for the Court to exercise its remedial discretion. Although plaintiffs may in fact be opposed to the Liability Act, they are not attempting by this lawsuit to invalidate that Act. They simply seek a declaratory judgment that unless Chairman Wilson transmits the Act to Congress for consideration, the requirements of the Home Rule Act have not been fulfilled. The best that plaintiffs can hope for by such a result would be that Chairman Wilson will then transmit the Act. Any invalidation of the Act could necessarily be achieved only by a subsequent joint resolution of Congress. See D.C. Code § 1-233(c)(1). In that sense, this case does not present a situation in which a congressional plaintiff is challenging "the actions of those acting pursuant to a statute which could be repealed or amended by his colleagues, or where he alleges an injury which could be substantially cured by legislative action." Riegle, 656 F.2d at 881. Not only is the D.C. government allegedly acting contrary to a statute in treating a law as enacted before Congress has had its required thirty-day review, but the injury claimed by the plaintiffs cannot be cured by subsequent legislation. Subsequent legislation could only repeal the Liability Act -- a result not sought in this action -- not give the plaintiffs back their right to prior approval of it.

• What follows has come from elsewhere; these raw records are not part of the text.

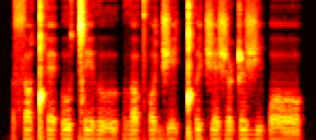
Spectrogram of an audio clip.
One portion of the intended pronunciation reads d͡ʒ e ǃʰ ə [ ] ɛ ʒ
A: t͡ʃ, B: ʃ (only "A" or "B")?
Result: A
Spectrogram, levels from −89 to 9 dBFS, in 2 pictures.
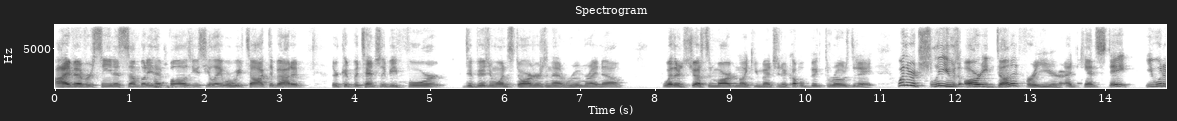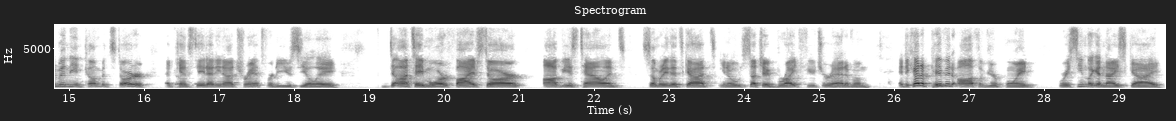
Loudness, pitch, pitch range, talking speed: -23 LUFS, 165 Hz, 145-185 Hz, 205 wpm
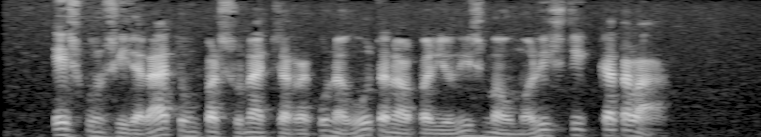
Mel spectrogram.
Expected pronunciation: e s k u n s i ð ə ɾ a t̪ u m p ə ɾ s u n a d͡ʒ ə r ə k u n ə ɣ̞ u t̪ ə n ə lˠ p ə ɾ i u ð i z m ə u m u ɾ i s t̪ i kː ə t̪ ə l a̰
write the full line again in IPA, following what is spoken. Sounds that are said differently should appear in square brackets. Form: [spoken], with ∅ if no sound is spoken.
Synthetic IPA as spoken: e s k u n s i ð ə ɾ a t̪ u m p ə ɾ s u n a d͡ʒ ə r ə k u n ə ɣ̞ u t̪ ə n ə lˠ p ə ɾ i u ð i z m ə u m u ɾ i s t̪ i kː ə t̪ ə l a̰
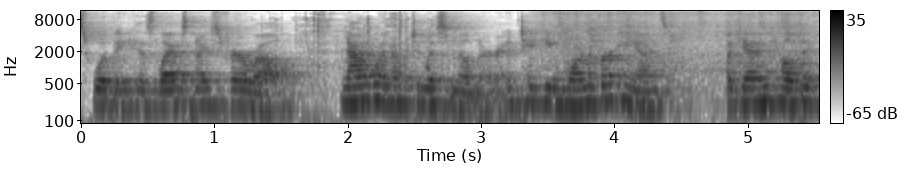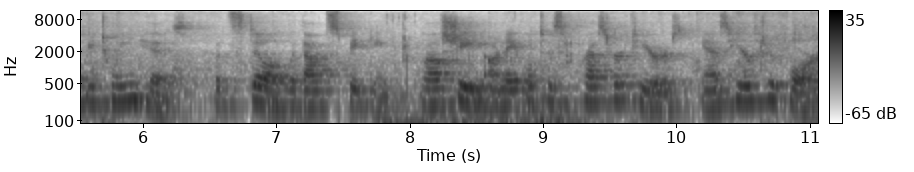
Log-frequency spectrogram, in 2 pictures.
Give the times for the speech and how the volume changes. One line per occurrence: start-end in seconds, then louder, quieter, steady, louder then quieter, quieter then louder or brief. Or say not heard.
0.0-11.0 steady.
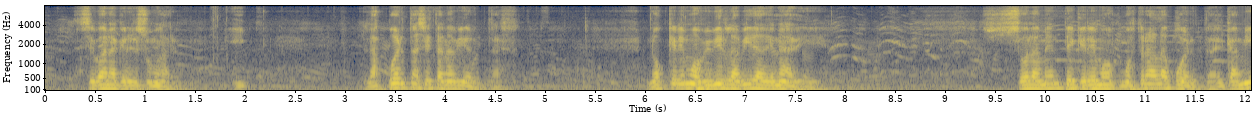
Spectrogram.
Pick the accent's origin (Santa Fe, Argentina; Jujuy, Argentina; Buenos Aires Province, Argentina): Buenos Aires Province, Argentina; José León Suárez; en un barrio, en mi barrio, La Carcoa, en mi pueblo, José León Suárez, y de acá al mundo.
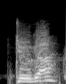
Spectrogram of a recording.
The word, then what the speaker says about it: Dugas: By the way, am I pronouncing Graham's last name correctly, Dugas? – I don't pronounce the S, just Duga? – Duga. – Duga. – He said it's like the painter Degas, but without the E.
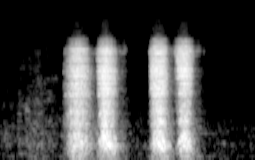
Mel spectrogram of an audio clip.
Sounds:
Sniff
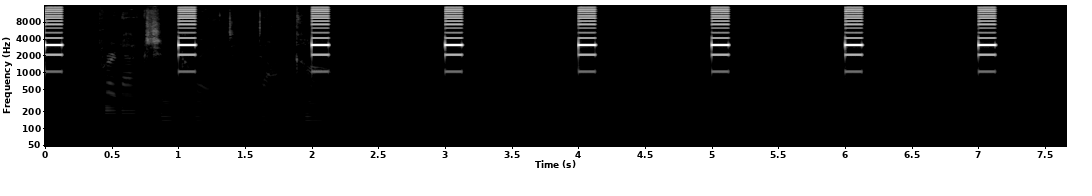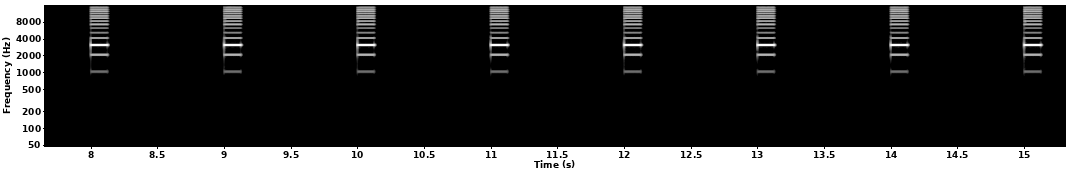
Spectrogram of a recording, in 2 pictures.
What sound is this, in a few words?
Bomb Timer Beeps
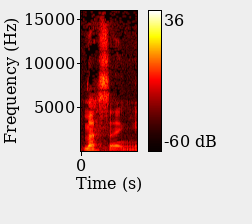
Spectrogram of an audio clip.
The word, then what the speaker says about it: Mussing: And I don't use Anna Mussing because when British people pronounce it, they pronounce it amazing. So then my name is Amazing, which is kind of awesome, but sounds fake.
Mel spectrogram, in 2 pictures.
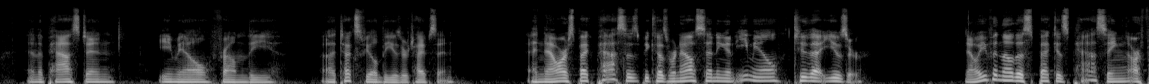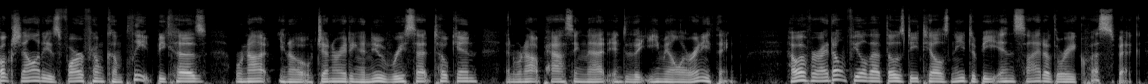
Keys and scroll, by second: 0.3 ctrl+p, 2.2 super+Right, 2.9 super+s.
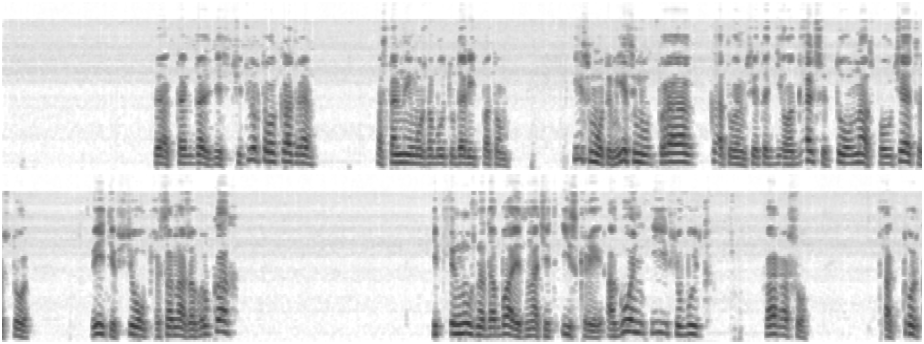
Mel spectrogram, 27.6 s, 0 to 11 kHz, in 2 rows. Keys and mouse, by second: 5.4 click, 6.4 middle click, 8.1 shift+middle click, 9.9-15.3 drag, 15.9 shift+middle click, 17.2-22.4 drag, 24.8 n, 25.8-26.9 middle drag.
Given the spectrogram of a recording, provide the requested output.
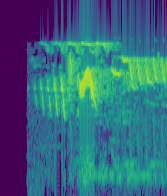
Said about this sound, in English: What's that? Is it a jet? No, it isn't. It's a bird. It's a big bird.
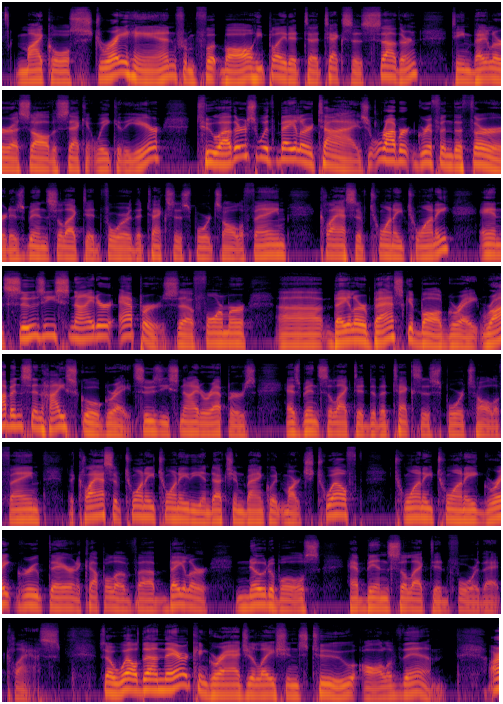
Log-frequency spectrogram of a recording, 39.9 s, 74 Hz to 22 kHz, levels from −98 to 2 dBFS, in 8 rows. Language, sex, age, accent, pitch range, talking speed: English, male, 50-69, American, 105-145 Hz, 155 wpm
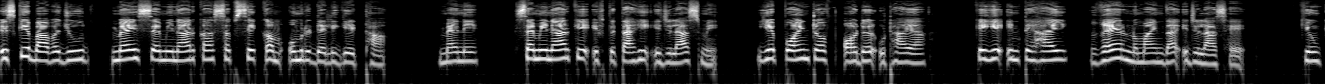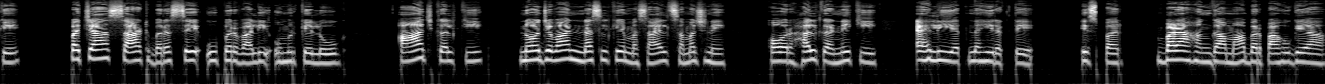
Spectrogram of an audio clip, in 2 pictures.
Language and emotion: Urdu, neutral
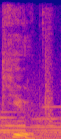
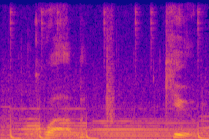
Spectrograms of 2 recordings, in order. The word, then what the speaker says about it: Cube: simple by the way he is pronounced Cube not Club Q as in c-u-b-e Cube remember that now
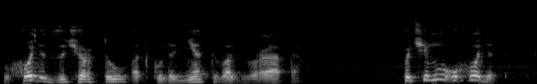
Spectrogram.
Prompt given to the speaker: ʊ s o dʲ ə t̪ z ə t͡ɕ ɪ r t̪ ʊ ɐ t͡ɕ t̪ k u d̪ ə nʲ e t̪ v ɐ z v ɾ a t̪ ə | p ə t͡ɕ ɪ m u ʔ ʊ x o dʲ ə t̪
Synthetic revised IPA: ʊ x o dʲ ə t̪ z ə t͡ɕ ɪ r t̪ u ɐ t̪ k u d̪ ə nʲ e t̪ v ɐ z v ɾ a t̪ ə | p ə t͡ɕ ɪ m u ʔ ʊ x o dʲ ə t̪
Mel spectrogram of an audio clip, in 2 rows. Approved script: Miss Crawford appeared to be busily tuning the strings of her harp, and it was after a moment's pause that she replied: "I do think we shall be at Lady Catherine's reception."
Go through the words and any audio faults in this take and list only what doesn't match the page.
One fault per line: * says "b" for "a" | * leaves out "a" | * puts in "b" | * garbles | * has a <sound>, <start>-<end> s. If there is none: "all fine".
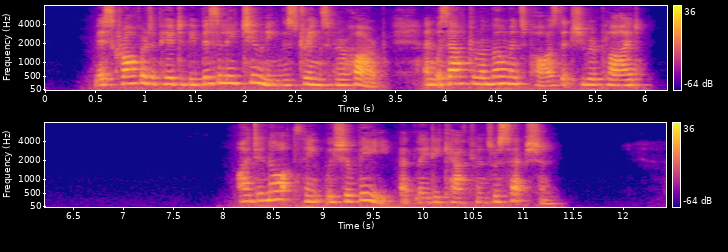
* puts in "not"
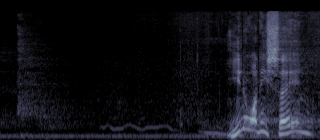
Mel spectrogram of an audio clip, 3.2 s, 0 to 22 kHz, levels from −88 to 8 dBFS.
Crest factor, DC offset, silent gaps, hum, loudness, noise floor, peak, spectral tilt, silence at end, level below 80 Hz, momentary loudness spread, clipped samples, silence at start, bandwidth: 22 dB; under 0.1%; none; none; -30 LUFS; -66 dBFS; -16 dBFS; -2.5 dB/octave; 0 s; -80 dBFS; 13 LU; under 0.1%; 0.15 s; 16 kHz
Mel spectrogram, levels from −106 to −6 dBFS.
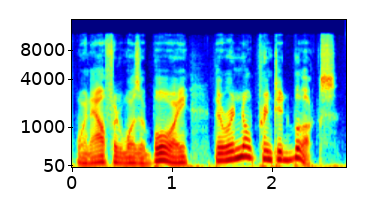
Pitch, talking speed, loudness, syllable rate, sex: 125 Hz, 220 wpm, -16 LUFS, 6.0 syllables/s, male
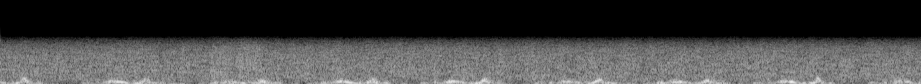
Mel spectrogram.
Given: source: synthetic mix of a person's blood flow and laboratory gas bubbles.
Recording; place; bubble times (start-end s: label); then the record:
Doppler ultrasound of blood flow; precordium
0.00-0.02 s: bubbles
From the record:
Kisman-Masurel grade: 113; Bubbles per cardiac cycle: 1 to 2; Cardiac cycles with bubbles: 1 to 10%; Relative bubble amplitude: loud (0.450 to 0.775); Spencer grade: 1 (occasional bubble signal discernible with the cardiac motion signal, with majority of cardiac periods free of bubbles); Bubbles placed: only in the low amplitude regions of the cardiac cycle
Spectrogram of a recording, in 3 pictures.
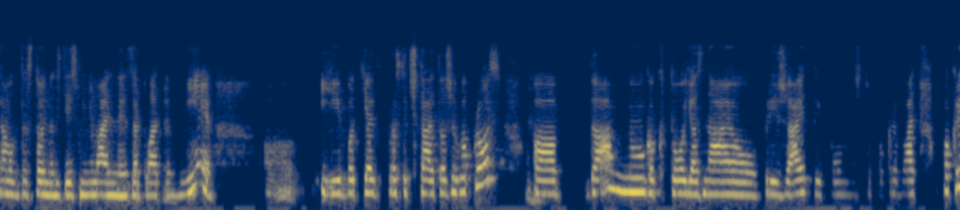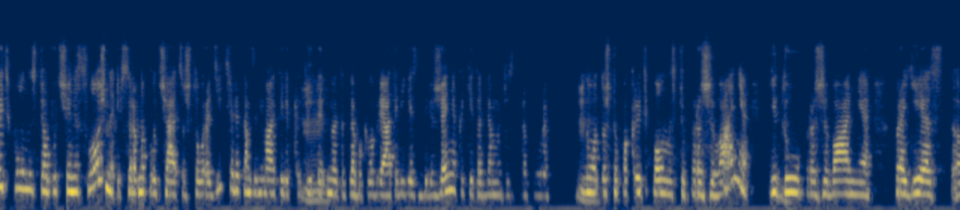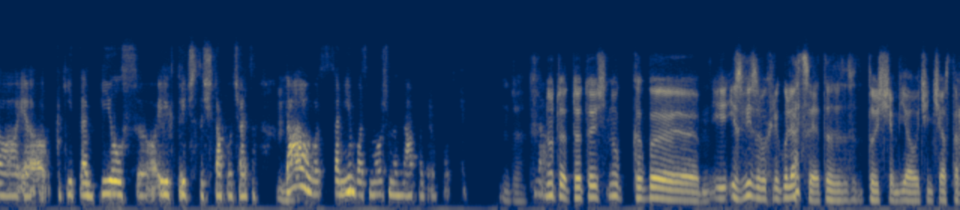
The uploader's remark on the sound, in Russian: поговорили с ней по Зуму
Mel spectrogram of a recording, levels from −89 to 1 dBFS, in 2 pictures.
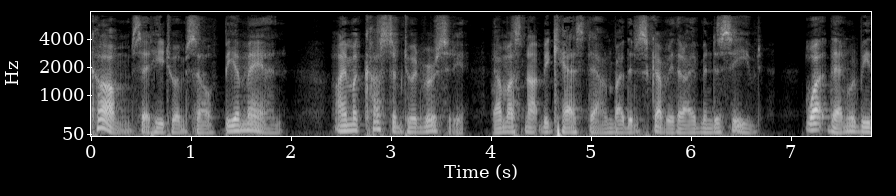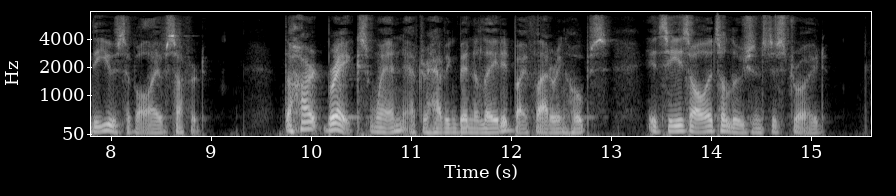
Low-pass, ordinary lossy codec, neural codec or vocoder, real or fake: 7.2 kHz; AAC, 32 kbps; none; real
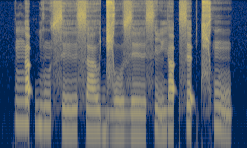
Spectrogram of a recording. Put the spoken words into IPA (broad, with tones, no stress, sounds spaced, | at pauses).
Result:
ŋ ä˦ ʔ ɡ ũ˦ s e˦ ɪ̯ s a˦ ʊ̯ d͡ʑ o˨ ʊ̯ z e˨ ɪ̯ sʰ ĩ˦˨ j ä˦ ʔ s ɛ˦ ʔ t͡ɕʰ ũ˦˨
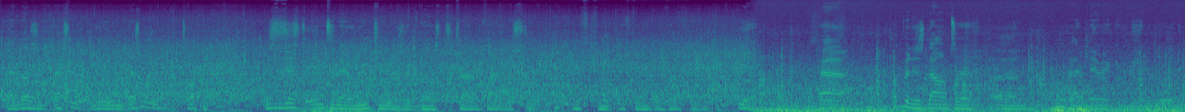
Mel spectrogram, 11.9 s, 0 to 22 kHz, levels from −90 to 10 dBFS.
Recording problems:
rain or running water; very loud; throughout; 3 dB above the speech

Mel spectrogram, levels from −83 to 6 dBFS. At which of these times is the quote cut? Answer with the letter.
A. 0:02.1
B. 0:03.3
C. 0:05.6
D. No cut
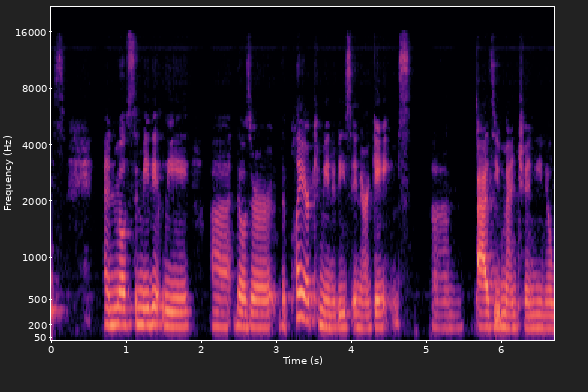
C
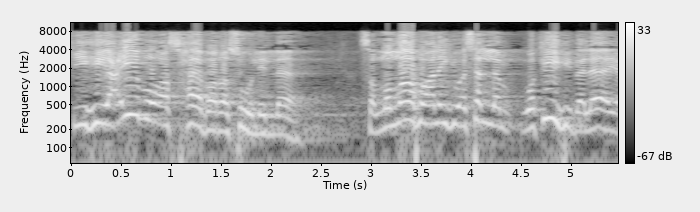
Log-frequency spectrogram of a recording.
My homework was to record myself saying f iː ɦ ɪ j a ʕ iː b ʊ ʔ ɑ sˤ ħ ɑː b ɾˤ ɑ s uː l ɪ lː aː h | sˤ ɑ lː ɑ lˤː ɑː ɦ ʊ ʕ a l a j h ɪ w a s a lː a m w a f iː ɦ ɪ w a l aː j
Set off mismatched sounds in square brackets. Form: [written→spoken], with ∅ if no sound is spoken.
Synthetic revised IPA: f iː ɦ ɪ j a ʕ iː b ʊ ʔ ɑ sˤ ħ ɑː b ɾˤ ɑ s uː l ɪ lː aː h | sˤ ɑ lː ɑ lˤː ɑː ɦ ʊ ʕ a l a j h ɪ w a s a lː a m w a f iː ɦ ɪ [w→b] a l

As to the merits of the case, the issues come down to the simple question of whether or not the enactment of the emergency and temporary repealers tolled the thirty-day congressional consideration period, and thereby required that the Act be resubmitted before it could take effect. This precise issue was resolved by the D.C. Court of Appeals in Atkinson v. District of Columbia Board of Elections & Ethics, 597 A.2d 863 (D.C. 1991). In Atkinson, the Court of Appeals held that the emergency repealer did not toll Congress' thirty-day consideration period, and that therefore the Liability Act took effect on the completion of the initial thirty-day period. See Atkinson, 597 A.2d at 869. The Court of Appeals based its holding on the plain language of the Home Rule Act and subsequent amendments. In particular, the court found that "the only circumstances that can prevent the act from becoming law are the passage of a joint resolution by Congress under D.C.Code § 1-233(c)(1) or the filing of a valid referendum petition under D.C.Code § 1-282(b)(1)." Id. at 867. Because the Home Rule Act does not provide that the passage of an emergency repealer also tolls the thirty-day consideration period, the clear implication is that it does not -- a conclusion that is bolstered by the limited duration of emergency and temporary repealers. The court found support for its holding in the fact that, in the case of a referendum, the statute specifically provides the means by which Congress is to be notified that the consideration period has been tolled, and further directs Congress on receiving such notice "to return such act or portion ...